Percentage of surface water bodies in less than good ecological status by River Basin Districts 

Note: Percentage based on known ecological status or potential (without unknown status).  Caution is needed when comparing results between Member States, as the results can be significantly affected by the methodology applied by individual Member States.

Other key findings

  • Compared to surface waters, groundwater sources generally have the best status. Good chemical status has been achieved for 74% of the groundwater area, while 89 % of the area achieved good quantitative status. The reasons for not meeting the minimum targets were mostly due to contamination of water sites by nitrates from agricultural run-off, salt intrusion, and the seeping of hazardous chemicals from contaminated sites (e.g. industrial sites, mining areas or waste storage).
  • Northern Scandinavia, northern United Kingdom (Scotland) and Estonia, as well as Slovakia, Romania, and several river basin districts in the Mediterranean region show a high proportion of surface water bodies in high or good ecological status. In contrast, many of the central European river basin districts, with higher population density and more intensive agriculture, show the highest proportion of water bodies failing to achieve good ecological status.
  • Only 38% of monitored lakes, rivers and other surface water bodies are in good chemical status — with concentrations of pollutants not exceeding environmental quality EU-wide standards.
  • In most Member States, a few substances account for poor chemical status, the most common being mercury. Once widely used in thermometers, batteries, and paints, mercury continues to be found in water samples, followed by cadmium, which is used in phosphate fertilisers and in metal production.
  • The Water Framework Directive and RBMPs have significantly improved water management across the EU. Many Member States have invested in better ecological and chemical monitoring programmes, with more monitoring sites, more quality elements assessed and more chemicals analysed. This has led to increased availability of information and provides a much better understanding of status and pressures. The Water Framework Directive has also generated a substantial effort across EU Member States to reduce sources of pollution from agriculture, industry and households, as well as in a more natural flow of rivers and the removal of obstacles to fish migration, generating benefits for nature and protection against floods. 

EU water quality target

Achieving good status involves meeting certain standards for the ecology, chemistry and quantity of waters. Ecological status is the best overall indicator of how healthy a body of water is. It takes into account how pollution, habitat degradation, climate change, and other pressures like the number of man-made dams impact the quality of the water.

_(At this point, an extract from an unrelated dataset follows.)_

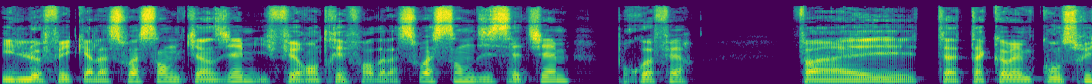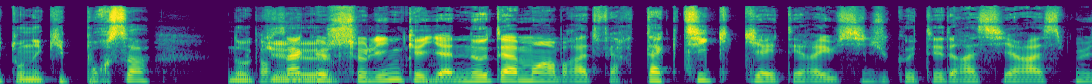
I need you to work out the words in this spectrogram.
Il le fait qu'à la 75e, il fait rentrer Ford à la 77e. Pourquoi faire? Enfin, tu as, quand même construit ton équipe pour ça. Donc, C'est pour ça euh, que je souligne qu'il y a notamment un bras de fer tactique qui a été réussi du côté de Rassi Erasmus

The top pressures responsible hindering progress  in meeting the EU targets include barriers like dams, land reclamation, and channelization, which change the flow of rivers or streams; diffuse source pollution like farm run-off; and point source pollution such as waste water discharge from sewers. The main impacts on surface water bodies are nutrient enrichment, chemical pollution and altered habitats due to morphological changes.

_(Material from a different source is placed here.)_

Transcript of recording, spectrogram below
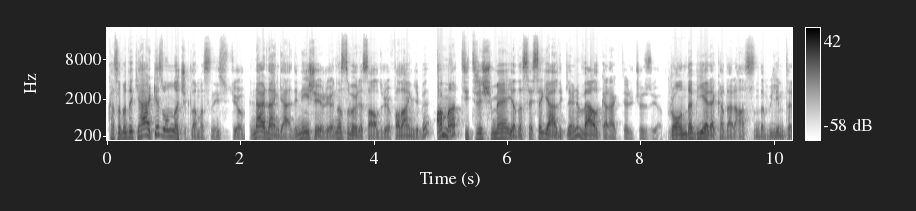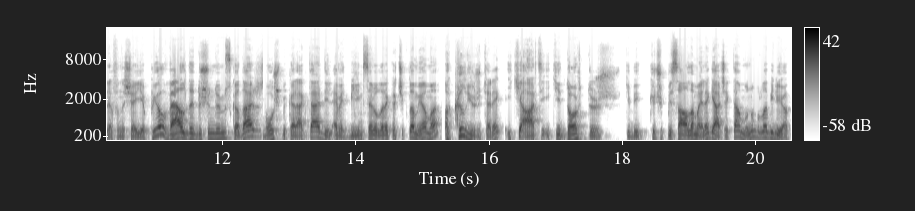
kasabadaki herkes onun açıklamasını istiyor. Nereden geldi, ne işe yarıyor, nasıl böyle saldırıyor falan gibi. Ama titreşime ya da sese geldiklerini Val karakteri çözüyor. Ronda bir yere kadar aslında bilim tarafını şey yapıyor. Val de düşündüğümüz kadar boş bir karakter değil. Evet bilimsel olarak açıklamıyor ama akıl yürüterek 2 artı 2 4'tür gibi küçük bir sağlamayla gerçekten bunu bulabiliyor.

Monitoring and reporting are the main tools used to classify the health of EU waters. EU Member States define the status based on a scale from high, good, and moderate to poor and bad status for surface waters and two classes, good or poor, for groundwater. Monitoring is meant to track the effectiveness of measures to clean up water bodies and achieve the EU’s ‘good status’ target.

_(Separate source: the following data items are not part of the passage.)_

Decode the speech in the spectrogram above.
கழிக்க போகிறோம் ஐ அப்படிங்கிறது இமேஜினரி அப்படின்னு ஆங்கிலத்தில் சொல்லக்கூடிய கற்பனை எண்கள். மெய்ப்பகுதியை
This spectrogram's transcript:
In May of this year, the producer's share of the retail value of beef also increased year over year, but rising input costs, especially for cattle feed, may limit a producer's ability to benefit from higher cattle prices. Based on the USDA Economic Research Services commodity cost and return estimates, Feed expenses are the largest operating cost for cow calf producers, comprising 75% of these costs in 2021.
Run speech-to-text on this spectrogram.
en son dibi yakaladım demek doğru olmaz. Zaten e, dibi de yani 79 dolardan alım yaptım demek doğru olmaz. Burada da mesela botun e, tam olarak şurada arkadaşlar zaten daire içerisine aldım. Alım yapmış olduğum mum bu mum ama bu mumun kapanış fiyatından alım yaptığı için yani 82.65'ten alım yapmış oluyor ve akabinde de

EU Member States are currently in their second monitoring and reporting cycle (2015-2021) under the EU Water Framework Directive. This round includes 89,000 rivers, 18,000 lakes, 13,000 groundwater sites, and 3,600 coastal and estuary waters. Reporting from Greece, Ireland, Lithuania and from parts of Spain could not be included in the report.


Geographic coverage

Temporal coverage